### Work instructions
Leave out the pictures and output the data verbatim.

··· Records shown ···

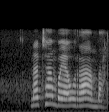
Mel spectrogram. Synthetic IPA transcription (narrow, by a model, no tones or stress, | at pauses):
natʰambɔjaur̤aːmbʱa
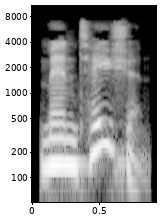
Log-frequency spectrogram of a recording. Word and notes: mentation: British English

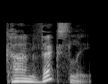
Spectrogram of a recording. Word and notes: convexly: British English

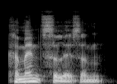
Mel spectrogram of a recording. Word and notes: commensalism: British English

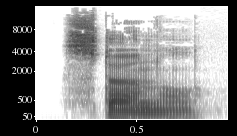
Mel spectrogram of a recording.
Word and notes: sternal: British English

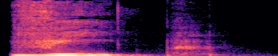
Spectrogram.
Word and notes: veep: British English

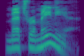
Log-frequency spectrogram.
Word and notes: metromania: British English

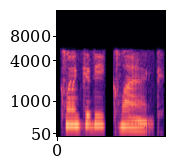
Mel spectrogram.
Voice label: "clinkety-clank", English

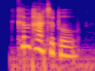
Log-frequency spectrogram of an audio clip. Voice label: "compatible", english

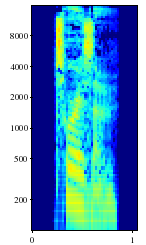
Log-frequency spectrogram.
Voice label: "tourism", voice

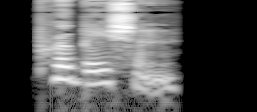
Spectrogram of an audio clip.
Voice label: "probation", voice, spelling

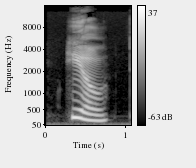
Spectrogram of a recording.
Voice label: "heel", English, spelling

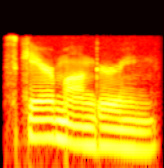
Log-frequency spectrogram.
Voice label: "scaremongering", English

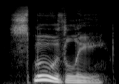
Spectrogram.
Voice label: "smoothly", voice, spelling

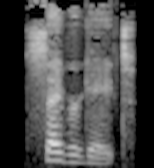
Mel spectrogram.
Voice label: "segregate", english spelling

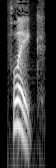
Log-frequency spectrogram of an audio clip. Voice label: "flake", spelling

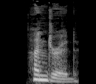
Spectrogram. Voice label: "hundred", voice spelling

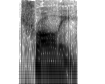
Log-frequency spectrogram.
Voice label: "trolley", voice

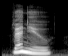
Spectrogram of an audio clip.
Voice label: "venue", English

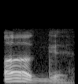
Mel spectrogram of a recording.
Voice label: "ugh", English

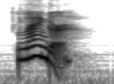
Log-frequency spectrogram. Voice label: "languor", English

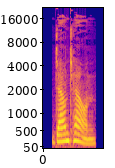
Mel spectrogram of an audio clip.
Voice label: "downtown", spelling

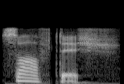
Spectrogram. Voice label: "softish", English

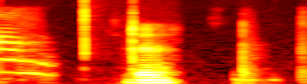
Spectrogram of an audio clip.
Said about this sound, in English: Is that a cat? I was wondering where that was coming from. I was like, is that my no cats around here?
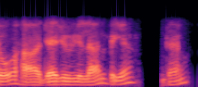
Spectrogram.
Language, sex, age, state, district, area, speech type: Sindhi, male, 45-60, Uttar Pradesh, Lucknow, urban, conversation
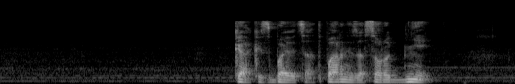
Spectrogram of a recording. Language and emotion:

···

### Written reply
Mel spectrogram. Synthetic IPA transcription (narrow, by a model, no tones or stress, | at pauses):
natʰambɔjaur̤aːmbʱa
Log-frequency spectrogram of a recording. Word and notes: mentation: British English

Spectrogram of a recording. Word and notes: convexly: British English

Mel spectrogram of a recording. Word and notes: commensalism: British English

Mel spectrogram of a recording.
Word and notes: sternal: British English

Spectrogram.
Word and notes: veep: British English

Log-frequency spectrogram.
Word and notes: metromania: British English

Mel spectrogram.
Voice label: "clinkety-clank", English

Log-frequency spectrogram of an audio clip. Voice label: "compatible", english

Log-frequency spectrogram.
Voice label: "tourism", voice

Spectrogram of an audio clip.
Voice label: "probation", voice, spelling

Spectrogram of a recording.
Voice label: "heel", English, spelling

Log-frequency spectrogram.
Voice label: "scaremongering", English

Spectrogram.
Voice label: "smoothly", voice, spelling

Mel spectrogram.
Voice label: "segregate", english spelling

Log-frequency spectrogram of an audio clip. Voice label: "flake", spelling

Spectrogram. Voice label: "hundred", voice spelling

Log-frequency spectrogram.
Voice label: "trolley", voice

Spectrogram of an audio clip.
Voice label: "venue", English

Mel spectrogram of a recording.
Voice label: "ugh", English

Log-frequency spectrogram. Voice label: "languor", English

Mel spectrogram of an audio clip.
Voice label: "downtown", spelling

Spectrogram. Voice label: "softish", English

Spectrogram of an audio clip.
Said about this sound, in English: Is that a cat? I was wondering where that was coming from. I was like, is that my no cats around here?
Spectrogram.
Language, sex, age, state, district, area, speech type: Sindhi, male, 45-60, Uttar Pradesh, Lucknow, urban, conversation
Spectrogram of a recording. Language and emotion:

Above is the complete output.